Is there an Oasis in the Dessert?

The Oasis hallucination

The Africa Union, a beacon of progressive unity has passed a resolution on providing water security for the whole continent of Africa. Their approach to this is through Negotiation, Reparations and Collaboration. Just minutes after the resolution passed negotiations with western developed nations established an agreement for these countries to take on the burden of pollution and climate change for the next 30 years. This is a massive win for Africa who can now sow without fear of drought and/or drowning rainfall. Reparations were also discussed, and African nations are to receive a completely paid for by the west project investigating and implementing how to best develop an efficient and contextual way to bring fresh clean water to even those in the remote areas of the continent. Lastly, collaboration between the African nations will in the short run establish a transnational audit of water, which countries in need can use to appeal for water from countries in surplus. This will solve the immediate issues until infrastructure and better environmental conditions have been established. The African Union has worked earnestly and diplomatically to use the power they rightfully have as nations to enact change on their continent. For this, the people of Africa are proud and applause.

The Dessert reality

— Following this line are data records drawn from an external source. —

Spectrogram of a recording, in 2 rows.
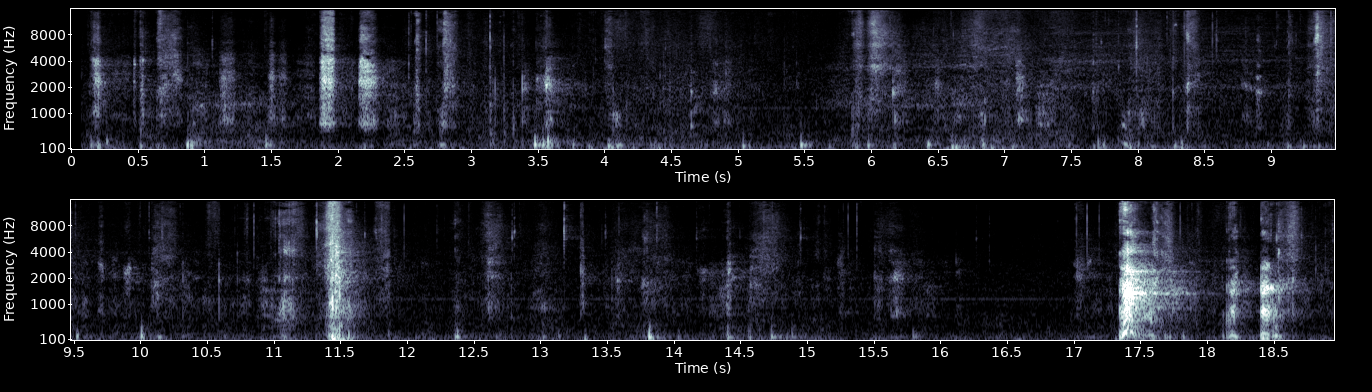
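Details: German Shepherd/Great Dane mix dog play fighting and rough housing with a shih tzu, recorded on an iPhone 5S: scattered panting and snorting breaths with sudden sharp bursts around 2, 11.5 and 17.5 seconds.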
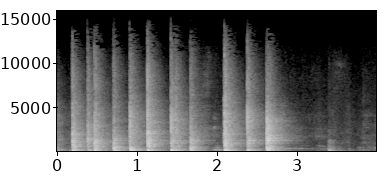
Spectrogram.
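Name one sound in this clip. Wooden paddles beat wet laundry in quick, loud thuds that echo in a hall.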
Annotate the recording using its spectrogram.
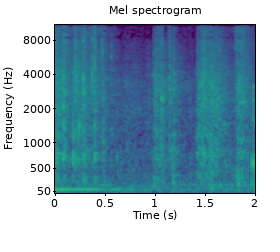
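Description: Irregular clicking and rustling as a small metal toy car is unwrapped from a plastic bag and handled, light clicks of the metal body and wheels mixed with crinkling of the wrapping.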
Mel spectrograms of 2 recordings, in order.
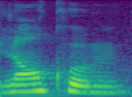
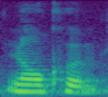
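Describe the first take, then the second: Both takes have the same delivery.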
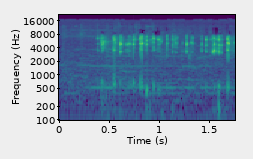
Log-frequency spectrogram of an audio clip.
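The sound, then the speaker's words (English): A quick burst of dice being rolled in a game of blackjack, rattling and clattering, many small hard clicks tumbling close together for about a second, fairly quiet, with no one speaking. “Get that good dice sound.”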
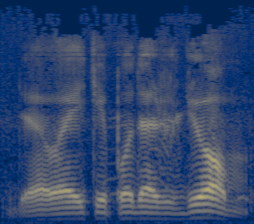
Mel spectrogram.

The African Union is moving along s l o w l y. Not much has picked up since yesterday. Everyone still agrees that water is important but they are divided on how to secure this for citizens, as such, not even a working paper has been submitted. The delegate of Sudan acclaims that we cannot underestimate the power of unity, and wants nations to join and build an infrastructure that distributes clean water throughout the continent. In a brief interview with Sudan’s bloc they exclaimed that they would tax western businesses to raise the money to build this. Sadly, I just don’t think the African Union has that kind of power. An alternative Bloc see this as a waste of money, they believe that the people of each nation knows best and want clean water distribution to be at a local level, working with the infrastructures and resources already in place such as NGO’s. Someone tried to mention education, but the delegate of Chad quickly drained that idea, acclaiming that “Education is good, but being alive is better!”


Water is Love, Water is LIFE!!

The African Union has unanimously agreed that water is in fact… important (!) The fact that it has been likened to love – to life – to the South African philosophy ‘ubuntu’ however is not enough to close the debate. Further discussion remains on how to ensure water for all, or if it should be for all. Countries such as Niger allegedly has access to water for 97% of its population, whereas Sudan claims it uses 97% of its water on agriculture. Indeed, water related needs differ across the continent, from rapid evaporation of water to pollution. So far delegates have touched on the idea of expanding the Niger base treaty, duplicating South Africa’s national water act or a pan Africa distribution system supported either by a neutral country or private company as a means of ensuring water for all. But an honest discussion on the intricacies of the issues hindering water security would make for a much more effective debate.